The National Parks and protected areas in the Turks and Caicos were designated in the early 1990’s after considerable work was carried out in identifying and selecting the varied and unique ecosystems and terrains that required preserving.
Princess Alexandra National Park, which includes the world-famous Grace Bay Beach and the smaller nature reserve within it, understandably attracts the most amount of eco-tourists of any protected area in the Turks and Caicos.
The other National Parks and protected areas on Providenciales have historically not been high up on the tourism list because of a mix of lack of awareness, limited access, and safety concerns.
NATIONAL PARK REGULATIONS
As you would expect the Turks and Caicos national parks, nature reserves, and historical sites prohibit harming plants, animals, and historical items.
This means no fishing or shell collection in these areas; however you can thoroughly enjoy the incredible national parks and the stunningly beautiful protected areas.
PRINCESS ALEXANDRA NATIONAL PARK
Declared a national park in 1992, the Princess Alexandra National Park includes 6,532 acres of coastal and marine waters, as well as coastline off the northern coast of Providenciales.
The Princess Alexandra Nature Reserve is also located within the national park and consists of the iguana sanctuary of Little Water Cay (Iguana Island), the wetlands islands of mangrove Cay and Donna Cay, and the rocks of Lizard Cay, Bird Cay, and the Sinking Cays.
The barrier reef off the north coast of Provo is an extremely popular destination for scuba diving, snorkeling and boat trips – some other wonderful ways to enjoy the Princess Alexandra National Park are kayaking and stand up paddle boarding.
NORTHWEST POINT MARINE NATIONAL PARK
Northwest Point Marine National Park is a beautiful coastal environment at the extreme north-eastern point of Providenciales, and an ideal place to discover & explore some of the fantastic natural features of the Turks and Caicos on a boat trip.
This area consists of two protected zones: the Northwest Point Marine National Park, which includes a large proportion of the ocean and coast right up to the high tide point, and Northwest Point Pond Nature Reserve, an inland marine wetland ecosystem of two ponds and underwater caves.
The interior ponds at Northwest Point are some of the best birdwatching spots on Providenciales, and particularly impressive when the ocean swell is high.
The main points of interest here are the rugged marine limestone coastline (locally called ‘ironshore’), small coves and beaches, wetlands, and magnificent ocean conditions off the point.

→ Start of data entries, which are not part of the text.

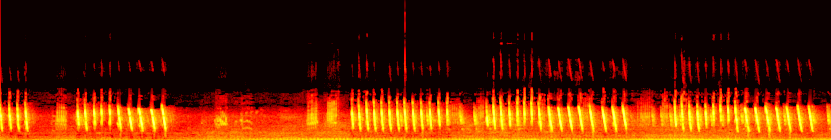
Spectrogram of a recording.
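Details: Bar-winged prinia singing actively, recorded to train other birds: repeated rapid trills of sharp, high clicking notes, growing longer and almost continuous toward the end.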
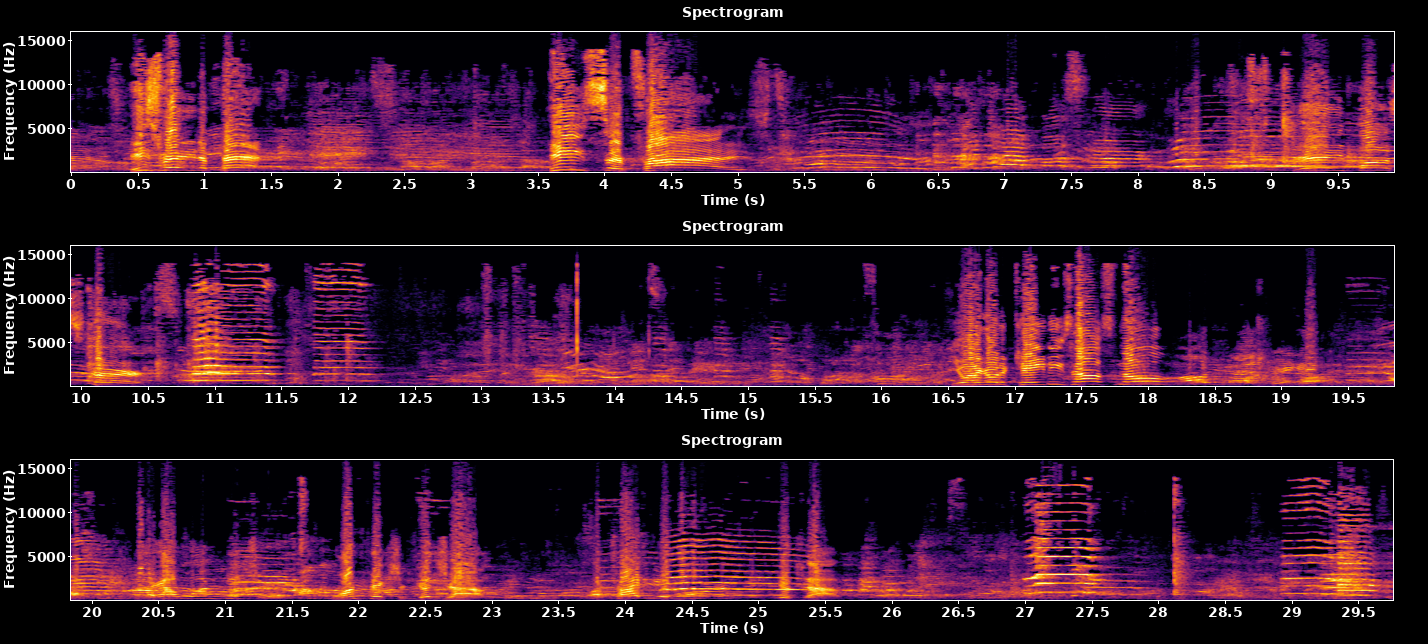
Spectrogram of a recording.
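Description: A crowd of teenagers and young adults talks and shouts with excitement indoors.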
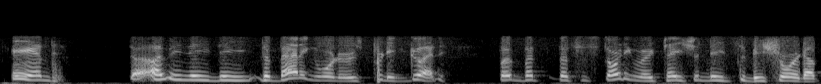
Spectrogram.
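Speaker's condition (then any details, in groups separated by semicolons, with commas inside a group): Cerebral palsy; unable to walk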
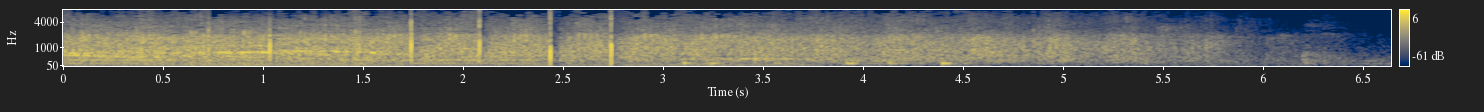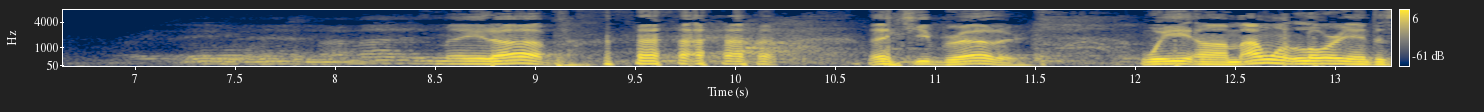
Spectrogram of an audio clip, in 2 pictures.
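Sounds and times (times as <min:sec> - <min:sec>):
laughter: 0:00.0 - 0:04.8, 0:09.0 - 0:11.1
audience clapping hands: 0:00.0 - 0:06.4
speech: 0:08.6 - 0:13.2.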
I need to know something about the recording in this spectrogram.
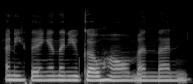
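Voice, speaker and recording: A young woman chatting on a podcast in a loose, rambling way, filling her speech with "like". Her delivery stays flat in pitch, with a creaky fry. The voice itself comes across smooth and clear. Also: a little fast, no room sound, studio quality. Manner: rambling, heavy use of "like". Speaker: podcast co-host. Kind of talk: casual chat.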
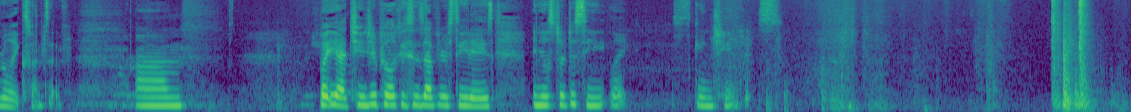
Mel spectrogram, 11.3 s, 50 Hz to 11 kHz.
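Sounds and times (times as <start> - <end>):
speech: 0.0 - 2.0, 3.2 - 8.5
soft rustling and shuffling noises: 7.0 - 10.2
door pushed shut with a loud bang: 10.5 - 11.1.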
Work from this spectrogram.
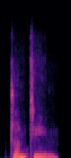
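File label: "tony", Indian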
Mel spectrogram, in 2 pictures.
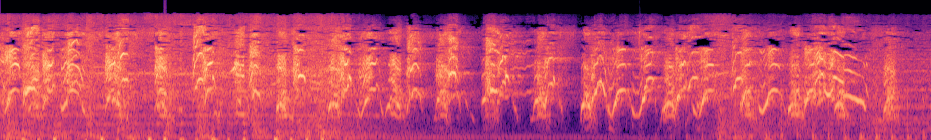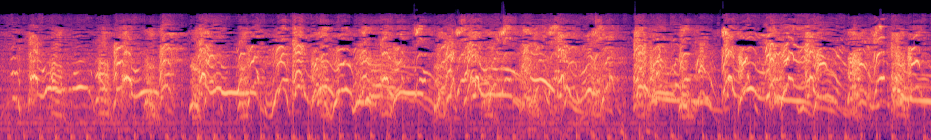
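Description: Dogs barking and yelping in a fight, a dense run of short, high yelps and barks, thinning briefly about four to seven seconds in.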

Because the water at the Northwest Point can be rough at times, has hidden rocks and coral, large amounts of seaweed and sea urchins, the area is not a great place for swimming. However and when conditions are calm, there’s superb snorkeling off the western side of the point. As in all national parks in the Turks and Caicos, fishing is illegal here.

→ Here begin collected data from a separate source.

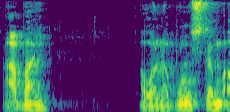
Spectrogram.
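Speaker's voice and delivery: usual speaking voice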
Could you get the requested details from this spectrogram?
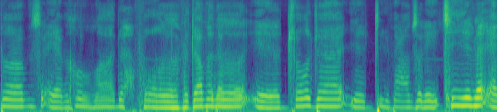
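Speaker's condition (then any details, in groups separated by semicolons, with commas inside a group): Non-progressive muscular dystrophy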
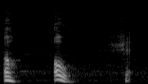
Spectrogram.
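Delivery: high, loud startled gasp of words. Acted. Spotting her partner at the mall, startled. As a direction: caught off guard, blurt it.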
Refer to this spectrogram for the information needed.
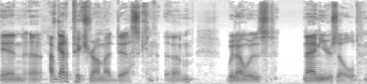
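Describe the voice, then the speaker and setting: In an American accent, a man with a very deep, low pitch speaks at a very slow pace with lively intonation. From Southern Indiana. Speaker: wildlife ecology professor. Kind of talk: interview. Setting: studio.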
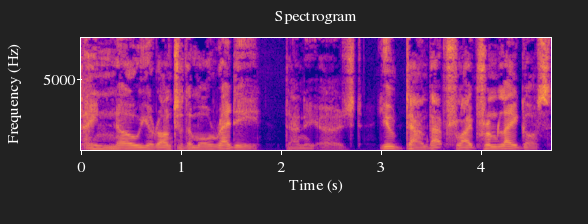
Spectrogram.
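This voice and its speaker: A man puts on a growling character voice. He keeps a medium pitch and a moderate pace. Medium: read story. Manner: blunt, clipped.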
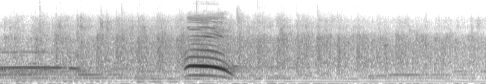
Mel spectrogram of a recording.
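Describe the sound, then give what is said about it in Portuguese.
A church audience claps steadily throughout in praise of God, a dense wash of applause, with a single voice briefly calling out a loud, rising-and-falling exclamation midway. “Dê um glória a Deus e aplauda aquele que vive.”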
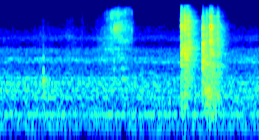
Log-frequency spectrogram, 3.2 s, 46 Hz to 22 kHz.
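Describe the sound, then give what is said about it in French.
A knife cuts through a baked brioche topped with dried figs, fresh from the oven after 30 minutes at 180 degrees. A faint rub comes first, then two short, harsh scraping strokes, loud and close together. “Et voilà, après 30 minutes passées au four, on passe au découpage.”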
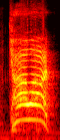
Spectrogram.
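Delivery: high-pitched, loud yell. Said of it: "I'm gonna yell".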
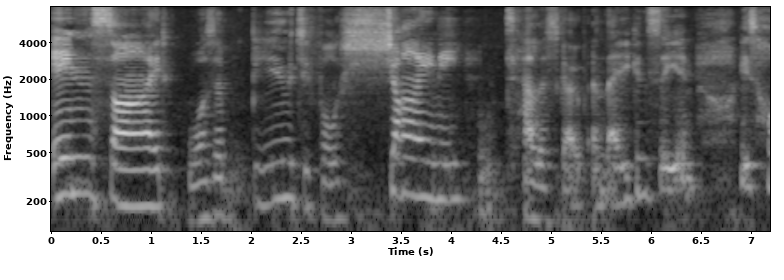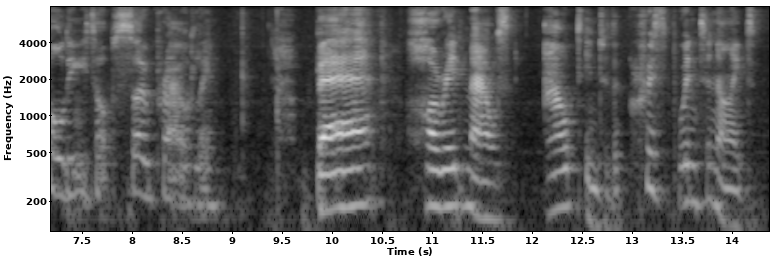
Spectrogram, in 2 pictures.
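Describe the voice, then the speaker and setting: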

CHALK SOUND NATIONAL PARK
Chalk Sound is a stunningly beautiful natural lagoon on the southwest of Providenciales. This national park features shallow and brilliant turquoise water with hundreds of small rocky islands.
The water in Chalk Sound is clean & clear, and the incredible colors are created by the sunlight deflecting off the fine limestone sand and particles of the area.
On a calm day Chalk Sound is a wonderful location for kayaking and paddle boarding. Many residential and rental villas are located here, as are the beautifully stunning Sapodilla Bay and Taylor Bay beaches.
Chalk Sound is virtually landlocked, yet a channel does connect it to the ocean and Caicos Banks off the south of Providenciales.
Powered watercraft use is prohibited because of Chalk Sound’s protected status as a national park, and the main attraction for the majority of visitors is sightseeing either by road on the southern side, or kayaking and paddle boarding.